Governments cannot provide public goods effectively when they lack information about their delivery. Citizens, for their part, experience deficient or absent public services, but they lack incentives to provide monitoring when they do not expect governments to be responsive to their concerns. Over time, this reinforcing cycle creates what we term the valley of disengagement. We investigate how to activate and sustain citizen engagement in governance given the challenges posed by this vicious cycle. In two field experiments in Kampala, Uganda, we recruited citizens to report on solid waste services to the municipal government. We find that neighbors' and leaders' nominations of reporters and public announcements about reporters' activity do not increase citizen monitoring. However, government responsiveness to reporters boosts participation over several months, highlighting the critical role of timely and targeted responsiveness by governments for sustaining citizen engagement.
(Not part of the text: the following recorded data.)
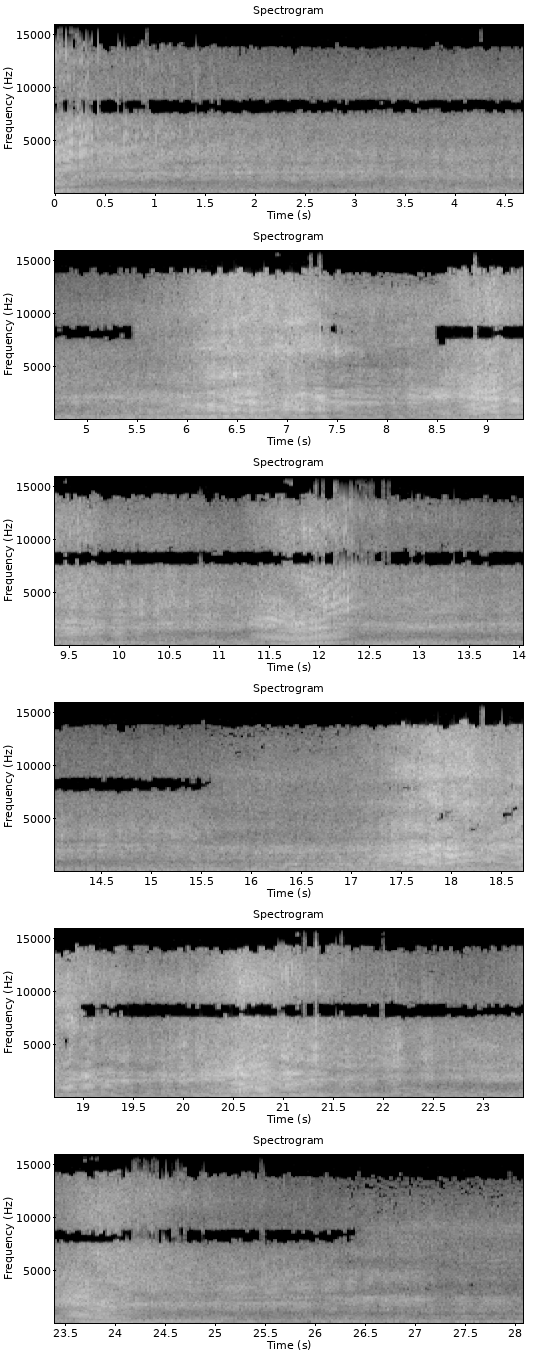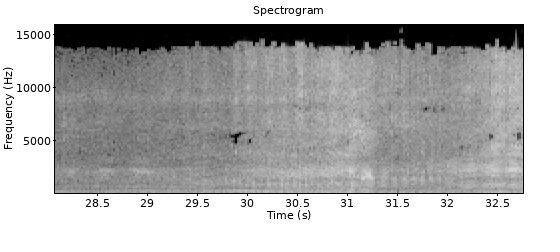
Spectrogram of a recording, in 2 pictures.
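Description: Racing go-karts' small engines buzzing as they lap a dirt oval, the sound swelling louder six times as karts pass close by, roughly every three seconds in two groups.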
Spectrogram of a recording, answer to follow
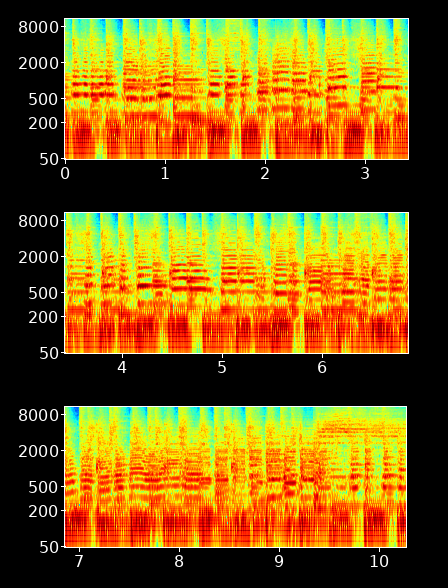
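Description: Ska-jazz band playing live: a horn section of saxophone and trombone over drum kit and bass, with a steady beat.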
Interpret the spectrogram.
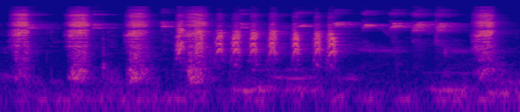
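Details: Greater green leafbird song used as a lure to make caged leafbirds answer and sing: loud harsh broadband bursts alternating with quick high chirps and short whistled notes, about two phrases per second, ending in another harsh burst.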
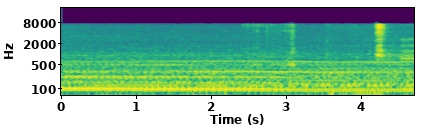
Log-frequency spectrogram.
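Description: Car engine idling steadily, heard from inside the cabin. A deep low rumble swells for under a second near the end and stops with a short click.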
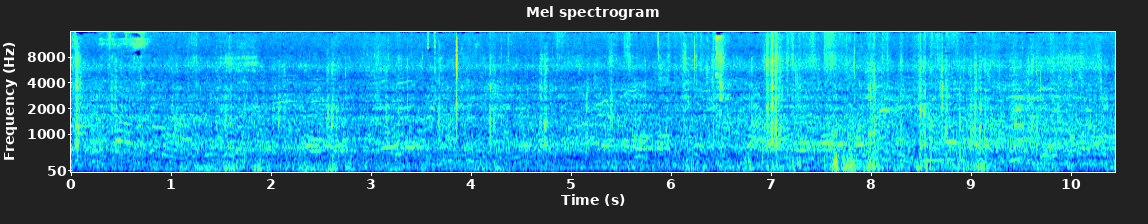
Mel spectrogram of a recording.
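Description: Indistinct chatter of nearby spectators over a steady low outdoor rumble, with a louder stretch about three-quarters of the way through.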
Funding: This research was supported by AidData at the College of William & Mary and the U.S. Agency for International Development (USAID) Global Development Lab through cooperative agreement AID-OAA-A-12-00096 and by the Hellman Family Foundation through a fellowship to Mark Buntaine.